Special thanks to Daniel Gilbert for answering 4 questions about his recently featured book – Stumbling On Happiness
Daniel Gilbert is Professor of Psychology at Harvard University. His research focuses on how and how well people predict their hedonic reactions to future events. – From Social Psychology Network
#1 – What was the impetus for writing this book?
Ten or fifteen years ago I was getting divorced, my teenage son was in deep trouble, my mentor died unexpectedly, my best friend and I had a serious falling out, and I was…well, not too bad thank you. Now, if you’d asked me a year earlier how I would feel if any one of these events (much less all four) were to happen, I would have told you that I’d be devastated for a long, long time. But I wasn’t. I wasn’t euphoric, of course, but I wasn’t nearly as distraught as I would have imagined. And that made me wonder whether my mistaken predictions about the emotional consequences of events like these were unique to me or shared by others. So I teamed up with the psychologist Tim Wilson, and together we began to do surveys and experiments to find out. And what we found out amazed us: People dramatically and regularly mispredict the emotional consequences of future events, both large and small. This finding set me on a research trajectory that has not yet ended, and STUMBLING ON HAPPINESS is a report on what I’ve learned so far. It took me 15 years to answer the question I had asked myself, and I wrote this book so that the next person who asks that question can get a somewhat quicker reply.
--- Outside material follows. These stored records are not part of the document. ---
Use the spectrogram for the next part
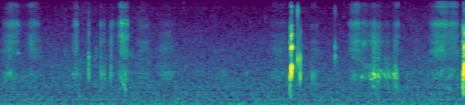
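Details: Recorded with a Flip Video camera: a quiet room with soft breathing and a couple of brief, sharp hiccup sounds; hiccups.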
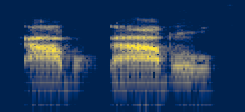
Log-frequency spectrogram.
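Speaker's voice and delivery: a low grumbled gobble, gobble; grumbling gobble. Acted. Turkey sulking after Cow sees through him, low grumble. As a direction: mutter it like a sulky turkey. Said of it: "grumbled Turkey".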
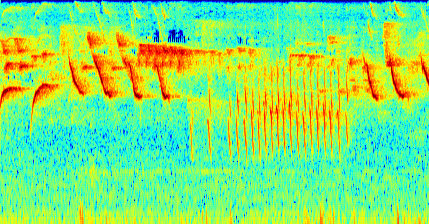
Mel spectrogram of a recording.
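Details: Grey-and-white female Belgian canary that sings a lot when ready to brood, a mother of many chicks; high downslurred whistles give way to a rapid buzzy trill mid-clip, then more sharp falling whistles.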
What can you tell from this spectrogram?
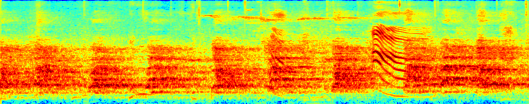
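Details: A dog named Penny asking for cuddles, giving high whining yelps, one sweeping sharply downward near the end, while a woman keeps talking to her softly over it.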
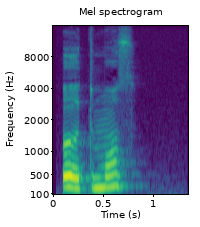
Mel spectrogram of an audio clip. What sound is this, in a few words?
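"ӧтмоз" Komi, female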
#2 – Your book suggests we have the wrong ideas about what happiness is. How did we get to these misguided ideas?
People make mistakes when they try to predict what will make them happy in the future—a decision process that scientists refer to as “affective forecasting.” STUMBLING ON HAPPINESS is an attempt to explain how and why our brains are structured to make these mistakes. Modern people take the ability to imagine the future for granted, but it turns out that this is one of our species’ most recently acquired abilities—no more than three million years old. The part of our brain that enables us to think about the future is one of nature’s newest inventions, so it isn’t surprising that when we try to use this new ability to imagine our futures, we make some rookie errors. These errors come in three basic flavors, and that’s what the book is about.
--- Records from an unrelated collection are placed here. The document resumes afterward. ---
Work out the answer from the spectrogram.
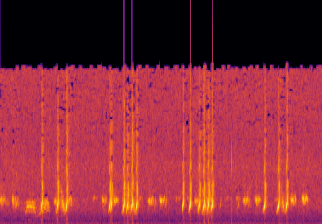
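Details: Male and female quail giving morning calls, used for hunting quail: clipped chirps and rapid ticking bursts in tight clusters, interspersed with softer short piping notes.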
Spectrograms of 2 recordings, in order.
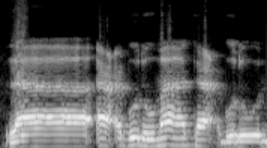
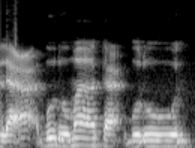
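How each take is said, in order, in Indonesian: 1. Vokal pada kata pertama panjang. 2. Vokal pada kata pertama pendek. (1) "Asalnya tidak aku sembah apa yang kamu sembah" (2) "Dia bacanya"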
#3 You effectively use humour throughout the book. Is this important in communicating science to you? How have people responded to your humour? #4 -What was it like to win the Royal Society Book Prize in 2007?
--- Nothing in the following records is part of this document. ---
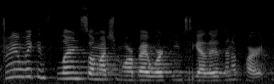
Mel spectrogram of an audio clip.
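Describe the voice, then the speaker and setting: A woman's voice: medium pitch, big pitch swings, quick pace, a bit bright, slight background noise, low-quality recording. A woman playing a blunt traveler from the future. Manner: matter-of-fact, blunt. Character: matter-of-fact woman from the far future. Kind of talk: staged comedy reading.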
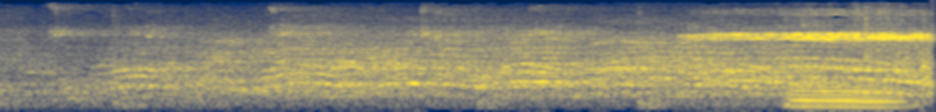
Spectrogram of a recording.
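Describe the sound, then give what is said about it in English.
Basketball dribbling during a high school game between Holly Pond and Decatur Heritage, heard under steady crowd noise and a man talking throughout, with the noise swelling slightly toward the end. “You can't just dribble the basketball. You've got to pass the basketball.”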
[Answered together – Ed]
I was absolutely delighted to receive this tremendous honor from the world’s oldest learned society. There are very few countries (including my own) where a somewhat cheeky book about happiness could win a science prize — but the British invented intellectual humor and have always understood that enlightenment and entertainment are natural friends. So God bless the empire!
[Image Credit: http://www.wjh.harvard.edu/~dtg/dtg.jpg ]